The “Codex Atlanticus” preserved in the Ambrosian Library in Milan is a twelve-volume, bound set of drawings and writings by Leonardo da Vinci, the largest of such sets. Its name comes from the large paper used to preserve the original da Vinci notebook pages, which was used for atlases. Currently, the Codex comprises 1,119 pages, covering Leonardo’s thoughts for a period of more than 40 years, from 1478 to 1519. With approximately 2,000 drawings and notes, it covers a great variety of subjects including engineering, hydraulics, mathematics, optics, anatomy, architecture, geometry, astronomy, botany, flight, weaponry, musical instruments and so on. If you are interested, please click here to see and learn about the 20 folios I saw in the library in May 2018, which mainly deal with technical, military and architectural themes but also contain many sketches of human figures and animals.
In the folio shown above, which was brought from the Ambrosian Library to Turin for the temporary exhibition, Leonardo studies mechanical structures to imitate the movement of bird wings. By moving the lower rod, the wing is moved up and down and at the same time, the rods that bend the extremities of the wing are pulled by the pulley. The large wooden model of a flying machine with articulated wings on display (as you can see in the 2nd picture above) is inspired by the drawing and is part of a group of works created by the Armed Forces for the 500th anniversary of Leonardo’s birth.
3.6.3 Two Studies of Insects (ca. 1480/ca. 1503 – 1505)
The two studies, drawn on pieces of paper cut out and attached to a sheet of the same colour, represent a great capricorn beetle (above) belonging to the order of the Coleoptera, and a dragonfly (below). Their different graphic treatment – almost horizontal in the first, and more pointy and thin in the second – resulted in their attribution by art historians to two different periods of Leonardo’s career. The extremely high quality of the execution, which can be seen in the exquisite hatching of the veins on the wings and frame of the body, and in the anatomical precision of the legs, clearly shows this is an autograph work by the master himself.
3.6.4 “Codex Atlanticus” f. 563r, Designs and Annotations for a Bridge on the Naviglio d’Ivrea (ca. 1488) (permanent collection of the Ambrosian Library in Milan)

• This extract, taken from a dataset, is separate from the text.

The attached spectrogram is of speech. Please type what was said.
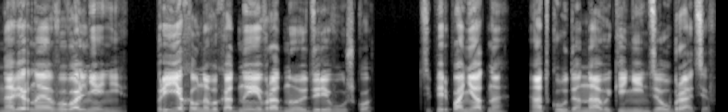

This folio is also part of the “Codex Atlanticus” and it deals with a relatively unexplored theme – the relationship between Leonardo and Piedmont. On it, a bridge over the Naviglio di Ivrea (Ivrea Canal) is depicted, a pioneering feat of hydraulic engineering carried out in the area of Ivrea from 1468 and commissioned by Duchess Jolanda, wife of Amadeus IX of Savoy. Based on texts in the Codex, the Ivrea waterway project is attributed to Leonardo by some historians.
3.6.5 “Divina Proportione” (1509) (Luca Pacioli)
The famous “Divina Proportione”, a book on mathematics, was composed around 1498 in Milan by Luca Pacioli and first printed in 1509 in Venice. Pacioli produced three manuscripts of the treatise by different scribes. He gave the first copy, which is now preserved in the Bibliothèque de Genève in Geneva, to Ludovico il Moro, the Duke of Milan; the second copy, which is now preserved in the Ambrosian Library in Milan, to Galeazzo da Sanseverino; and the third one, which is now missing, to Pier Soderini, the Gonfaloniere of Florence. Leonardo da Vinci, who was a friend of the author, made the drawings of the polyhedra while he lived with and took mathematics lessons from Pacioli, and is referred to with admiration in the text.